Villagers in Port Loko District, Sierra Leone are celebrating. After nearly a decade of struggling against a company that grabbed their lands and erected oil palm plantations, a court has ruled that the lands must be given back to the communities. Now they are trying to figure out what they should do with the large areas of lands that have been occupied by rows and rows of oil palms.
As ING launches its sustainable investment campaign, a civil society coalition from Belgium and the Netherlands calls upon ING to clean up their act. ING’s financing of controversial palm oil companies such as SOCFIN is far from sustainable.
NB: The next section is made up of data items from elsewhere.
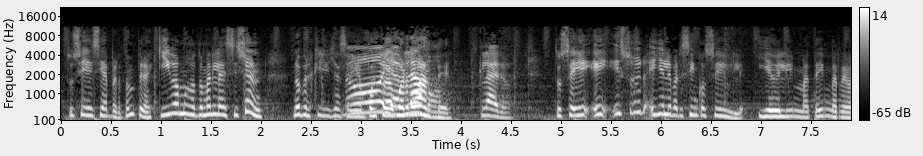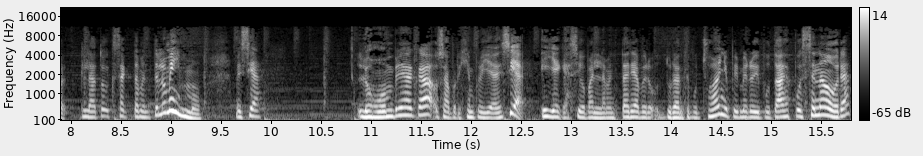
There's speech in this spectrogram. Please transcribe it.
Entonces ella decía, perdón, pero aquí vamos a tomar la decisión. No, pero es que ellos ya se habían No, puesto de acuerdo hablamos. antes. Claro. Entonces, e- e- eso a ella le parecía inconcebible. Y Evelyn Matei me relató exactamente lo mismo. Me decía, los hombres acá, o sea, por ejemplo, ella decía, ella que ha sido parlamentaria pero durante muchos años, primero diputada, después senadora,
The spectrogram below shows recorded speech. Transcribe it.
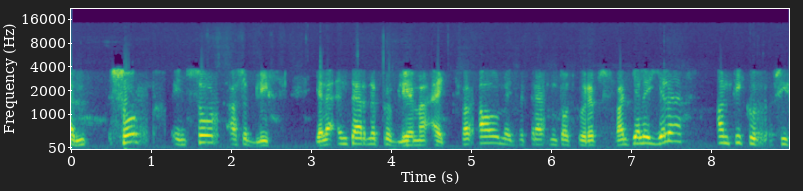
um, sorg en sorg asseblief julle interne probleme uit veral met betrekking tot korrupsie want julle hele anti-korrupsie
On September 21, 2017 about 150 to 200 women were stopped by police on their way to Pujehun to urge local authorities to take action against the Luxembourg-based oil palm plantation company SOCFIN for grabbing their lands and committing other related human rights abuses. The women were travelling from Malen Chiefdom and were stopped by road blocks set up by the police at Benga Junction, about 4 km outside of Pujehun, the capital of Pujehun District, Sierra Leone.
On occasion of September 21st, International day of Struggle against Tree Plantations, women from several countries from West and Central Africa have taken the initiative to release simultaneously the petition we enclose below.
We, Women want our land and forests back so that we can have an agriculture that feeds us. We want a change that allows us to provide livelihoods that allow for good, healthy lives in dignity for our communities.
On 1 and 3 June, protestors occupied the headquarters of Socfin (Luxembourg) and Bolloré (Paris) demanding that the two companies respect the rights of local communities. Socfin and Bolloré have agricultural investments in several countries in Asia and Africa, primarily for oil palm plantations. See an overview of the days' mobilisations, which were live-tweeted by GRAIN and others.
As the spring meetings of the World Bank get underway in Washington, DC, 180 organizations, including NGOs, unions, and farmer and consumer groups from over 80 countries, demand that the World Bank end its Doing Business rankings and its support of the rampant theft of land and resources from some of the world’s poorest people -- farmers, pastoralists, and indigenous communities, many of whom are essential food producers for the entire planet.
Groups that are interested and organising to stop land grabs from the "home base" of the land grabbers might want to look at this very well done report from Brot für Alle, about what the Swiss energy giant Addax is doing in Sierra Leone.